**THE TASK**.
Word for word, restate all the records; images are not part of the copy.

▼

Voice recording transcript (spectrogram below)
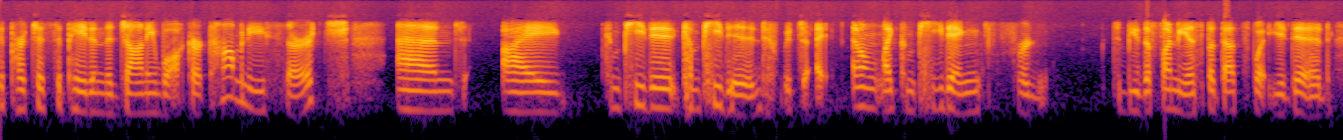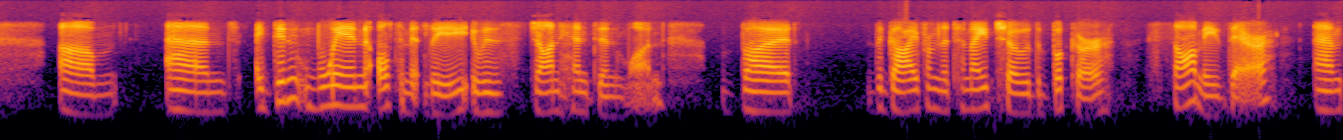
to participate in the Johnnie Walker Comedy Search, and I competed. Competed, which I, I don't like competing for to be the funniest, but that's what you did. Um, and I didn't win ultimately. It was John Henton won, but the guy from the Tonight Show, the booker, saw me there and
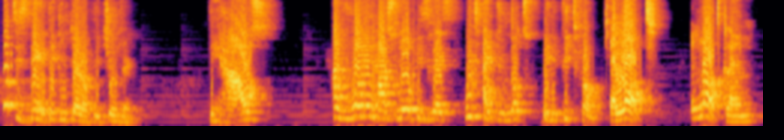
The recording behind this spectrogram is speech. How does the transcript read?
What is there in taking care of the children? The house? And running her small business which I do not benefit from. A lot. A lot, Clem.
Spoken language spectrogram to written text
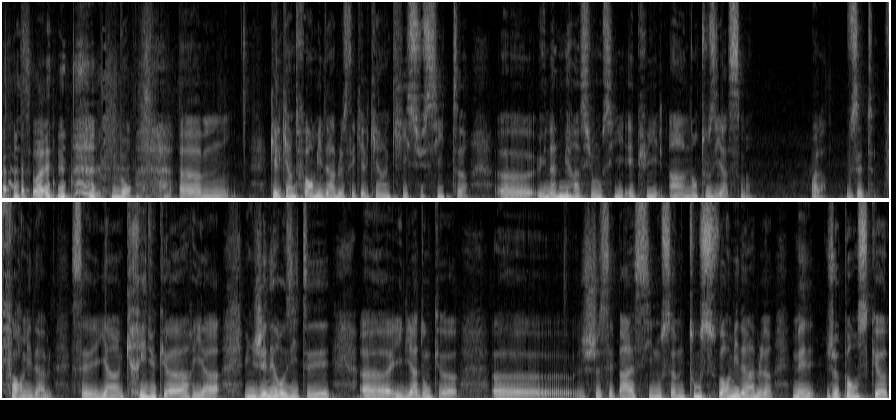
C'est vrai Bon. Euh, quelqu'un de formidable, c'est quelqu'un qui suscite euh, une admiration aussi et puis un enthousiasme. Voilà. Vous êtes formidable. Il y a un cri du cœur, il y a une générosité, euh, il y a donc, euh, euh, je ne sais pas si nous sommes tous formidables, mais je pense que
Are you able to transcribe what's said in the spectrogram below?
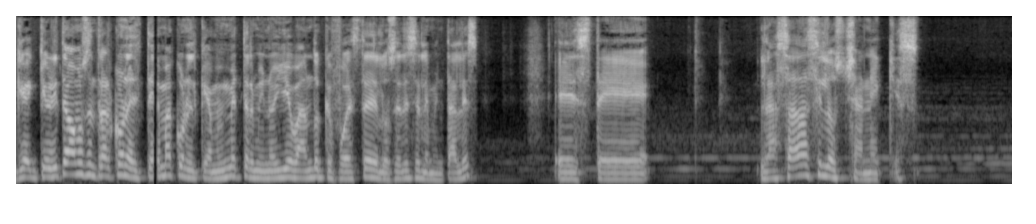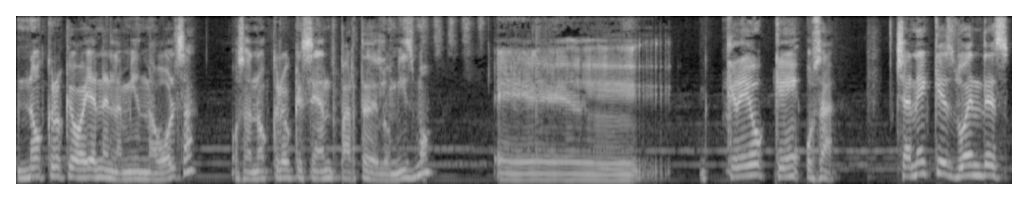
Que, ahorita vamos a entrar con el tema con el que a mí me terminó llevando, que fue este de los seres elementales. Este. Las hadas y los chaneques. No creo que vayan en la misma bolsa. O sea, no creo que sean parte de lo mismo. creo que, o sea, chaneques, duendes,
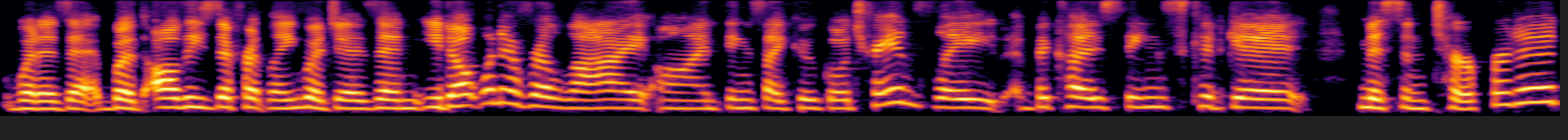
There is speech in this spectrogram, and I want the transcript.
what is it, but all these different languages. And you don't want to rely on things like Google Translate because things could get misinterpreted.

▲

**REPLY TO THE TASK**.
Voice recording transcript (spectrogram below)
to participate in the Johnnie Walker Comedy Search, and I competed. Competed, which I, I don't like competing for to be the funniest, but that's what you did. Um, and I didn't win ultimately. It was John Henton won, but the guy from the Tonight Show, the booker, saw me there and
The recording behind this spectrogram is speech. How does the transcript read?
What is there in taking care of the children? The house? And running her small business which I do not benefit from. A lot. A lot, Clem.
Spoken language spectrogram to written text
C'est vrai Bon. Euh, quelqu'un de formidable, c'est quelqu'un qui suscite euh, une admiration aussi et puis un enthousiasme. Voilà. Vous êtes formidable. Il y a un cri du cœur, il y a une générosité, euh, il y a donc, euh, euh, je ne sais pas si nous sommes tous formidables, mais je pense que
Are you able to transcribe what's said in the spectrogram below?
Que, ahorita vamos a entrar con el tema con el que a mí me terminó llevando, que fue este de los seres elementales. Este. Las hadas y los chaneques. No creo que vayan en la misma bolsa. O sea, no creo que sean parte de lo mismo. creo que, o sea, chaneques, duendes,
There is speech in this spectrogram, and I want the transcript.
what is it, but all these different languages. And you don't want to rely on things like Google Translate because things could get misinterpreted.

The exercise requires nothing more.